**DESCRIPTION OF THE TASK**
Please return every record exactly, with no pictures included.

☆ ☆ ☆ ☆ ☆ ☆ ☆

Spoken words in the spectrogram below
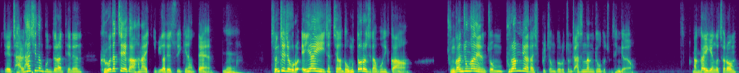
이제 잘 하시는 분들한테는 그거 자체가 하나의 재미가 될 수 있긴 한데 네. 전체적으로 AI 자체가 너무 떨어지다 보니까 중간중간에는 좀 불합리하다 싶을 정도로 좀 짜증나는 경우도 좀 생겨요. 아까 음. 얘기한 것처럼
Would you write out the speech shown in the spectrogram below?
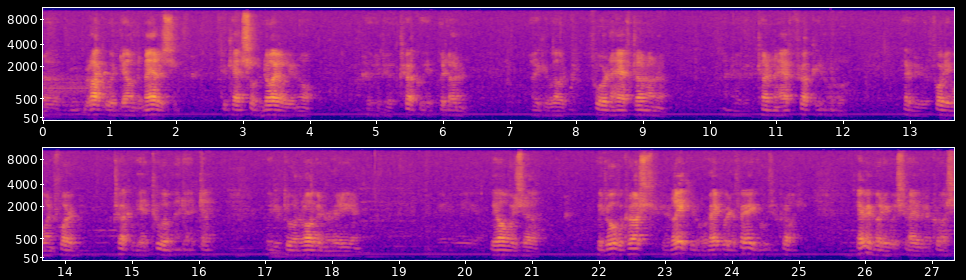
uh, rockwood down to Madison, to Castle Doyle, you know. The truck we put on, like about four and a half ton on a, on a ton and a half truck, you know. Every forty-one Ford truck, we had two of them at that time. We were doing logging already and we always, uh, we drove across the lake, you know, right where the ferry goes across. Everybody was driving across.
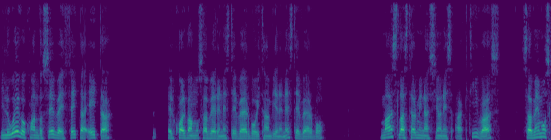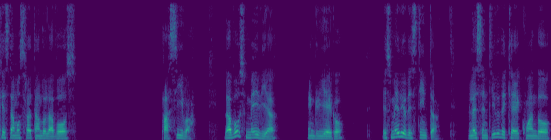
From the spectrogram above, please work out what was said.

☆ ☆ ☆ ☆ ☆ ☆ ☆

**ANSWER SPACE**
Spoken words in the spectrogram below
이제 잘 하시는 분들한테는 그거 자체가 하나의 재미가 될 수 있긴 한데 네. 전체적으로 AI 자체가 너무 떨어지다 보니까 중간중간에는 좀 불합리하다 싶을 정도로 좀 짜증나는 경우도 좀 생겨요. 아까 음. 얘기한 것처럼
Would you write out the speech shown in the spectrogram below?
uh, rockwood down to Madison, to Castle Doyle, you know. The truck we put on, like about four and a half ton on a, on a ton and a half truck, you know. Every forty-one Ford truck, we had two of them at that time. We were doing logging already and we always, uh, we drove across the lake, you know, right where the ferry goes across. Everybody was driving across.
From the spectrogram above, please work out what was said.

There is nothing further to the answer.